Skip to main content

Supercomputer consortium to fight coronavirus with processing power

The fight against coronavirus is getting the support of 16 supercomputers thanks to a new consortium of U.S. government agencies and companies. The White House Office of Science and Technology Policy and the U.S. Department of Energy have announced a partnership to provide supercomputer power for researchers seeking to understand the coronavirus.

The participants in the COVID-19 High Performance Computing Consortium include major tech companies IBM, Amazon Web Services, Google Cloud, and Microsoft, in addition to two universities: The Massachusetts Institute of Technology and the Rensselaer Polytechnic Institute. It also includes five national laboratories, the National Science Foundation, and NASA.

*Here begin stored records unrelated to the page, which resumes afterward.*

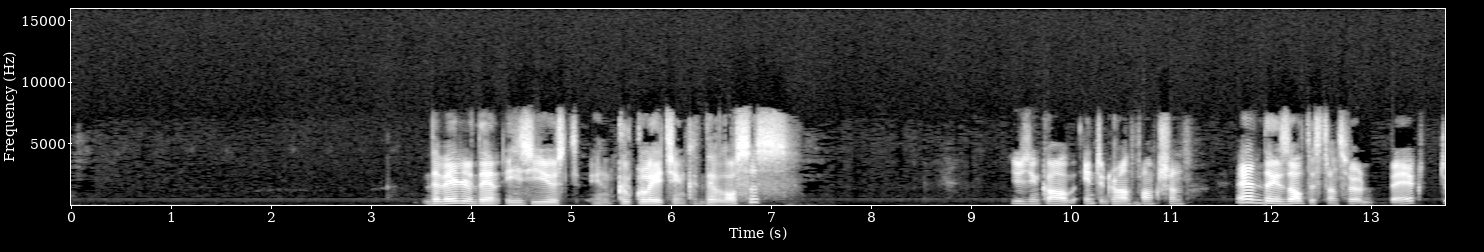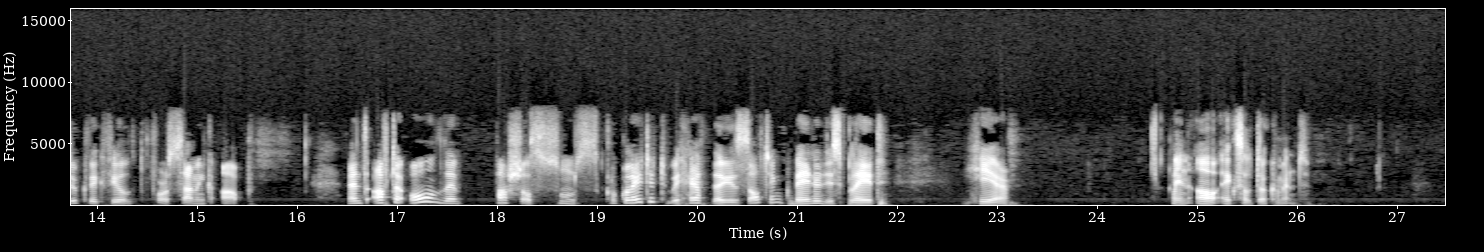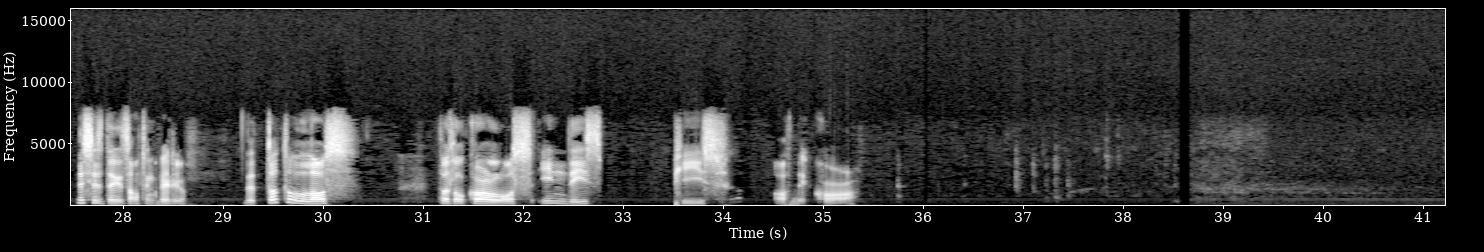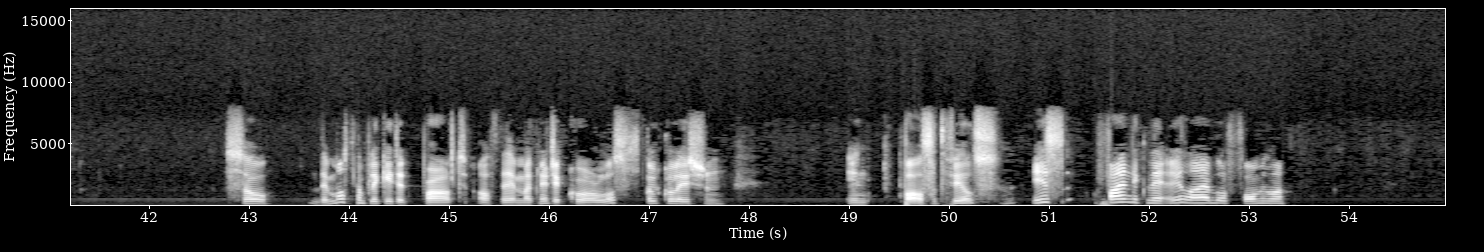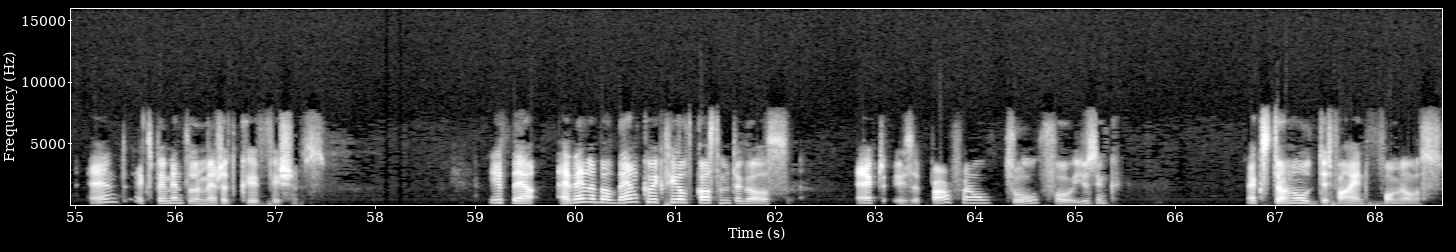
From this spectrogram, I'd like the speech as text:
The value then is used in calculating the losses using our integrand function and the result is transferred back to QuickField for summing up. And after all the partial sums calculated, we have the resulting value displayed here in our Excel document. This is the resulting value. The total loss, total core loss in this piece of the core. So the most complicated part of the magnetic core loss calculation in pulsed fields is finding the reliable formula and experimentally measured coefficients. If they are available, then QuickField custom integrals Act is a powerful tool for using external defined formulas.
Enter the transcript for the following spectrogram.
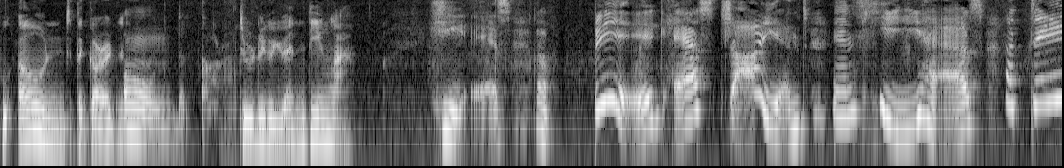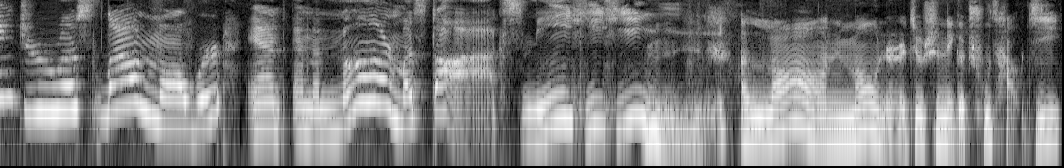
Who owned the garden？ owned the garden. 就是这个园丁啦。 He is a big ass giant, and he has a dangerous lawnmower and an enormous dog. Snee hee hee. A lawn mower 就是那个除草机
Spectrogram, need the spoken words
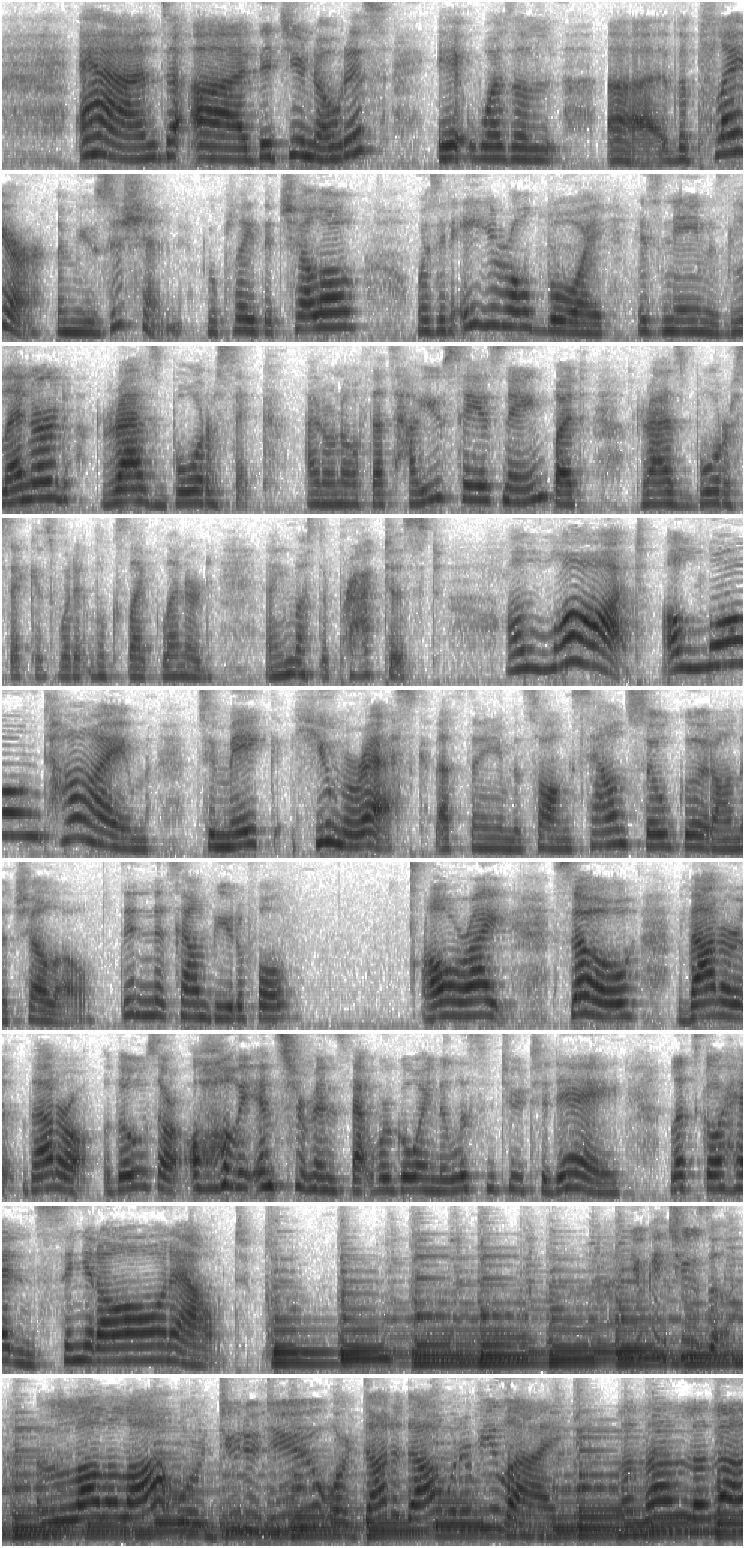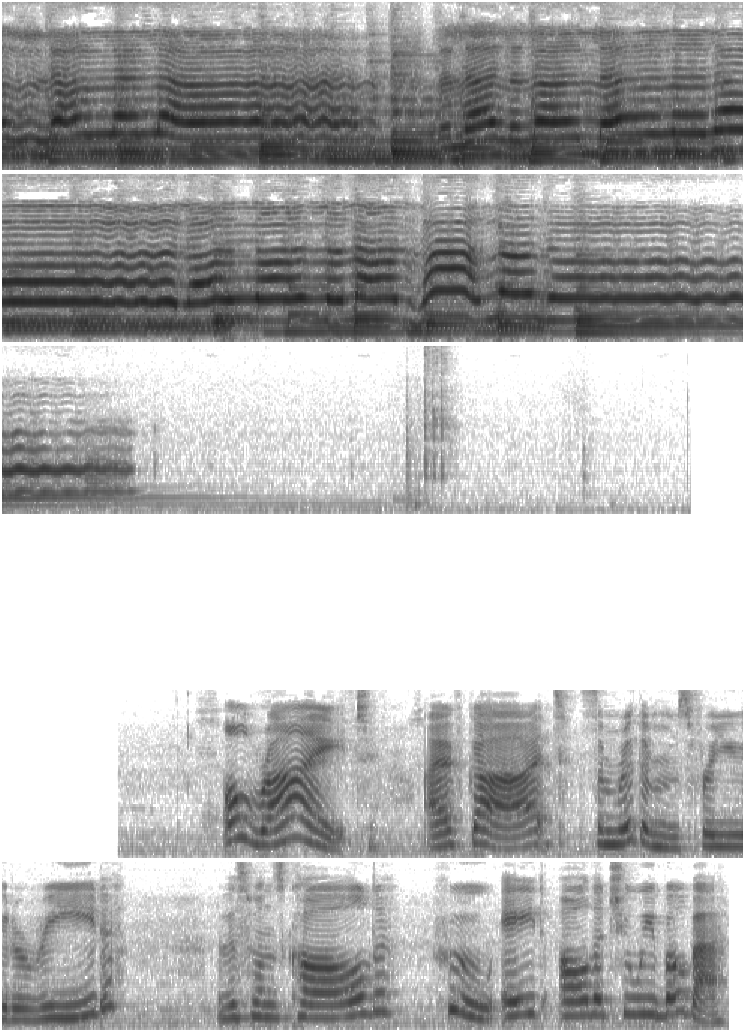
And uh, did you notice it was a uh, the player, the musician who played the cello was an eight-year-old boy. His name is Leonard Razborsek. I don't know if that's how you say his name, but Razborsek is what it looks like, Leonard. And he must have practiced a lot, a long time to make Humoresque, that's the name of the song, sound so good on the cello. Didn't it sound beautiful? All right, so that are that are those are all the instruments that we're going to listen to today. Let's go ahead and sing it on out. You can choose la la la or do do do or da da da, whatever you like. La la la la la la la la la la la la All right, I've got some rhythms for you to read. This one's called Who Ate All the Chewy Boba?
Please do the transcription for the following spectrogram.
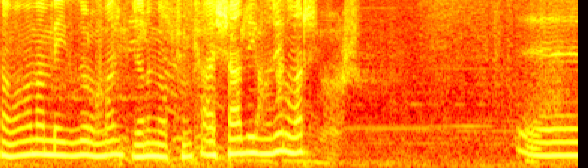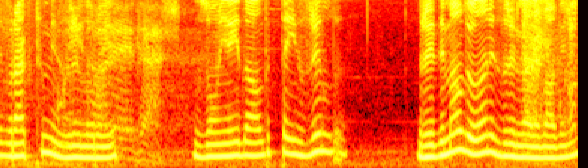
Tamam hemen base'liyorum ben. Canım yok çünkü. Aşağıda Israel var. Ee, bıraktım Israel orayı. Zonya'yı da aldık da Israel Redimi alıyor lan Israel galiba benim.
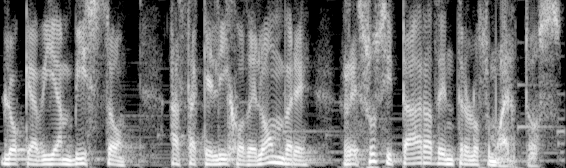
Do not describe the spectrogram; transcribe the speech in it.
lo que habían visto, hasta que el Hijo del Hombre resucitara de entre los muertos.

The participants will bring a total of 16 supercomputers to the fight against the virus, providing more than 330 petaflops of processing power from across 775,999 CPU cores and 34,000 GPUs. Researchers can use this massive amount of computer power to quickly run through calculations and models which would take days, months, or even years to perform on less powerful computers.

IBM's Summit Supercomputer

IBM explained how supercomputers can contribute to medical research in a blog post: “As a powerful example of the potential, IBM’s Summit, the most powerful supercomputer on the planet, has already enabled researchers at the Oak Ridge National Laboratory and the University of Tennessee to screen 8,000 compounds to find those that are most likely to bind to the main ‘spike’ protein of the coronavirus, rendering it unable to infect host cells.”

Researchers were able to use Summit’s resources to search for drug compounds which could act as a treatment for the cure or control of the disease. In just two days, Summit was able to identify 77 compounds which could be potentially useful in the management of the disease. With the addition of the other supercomputers, researchers will be able to examine even more data.

It isn’t only huge companies with massive supercomputers which are contributing to coronavirus research efforts, however. The Folding@Home project is inviting members of the public to contribute processing power from their home computers in a distributed computing project. The project now contributes over 470 petaflops of power in total, which is twice as much as even the Summit supercomputer. You can learn about how you can contribute to the project on the Folding@Home website.

Editors' Recommendations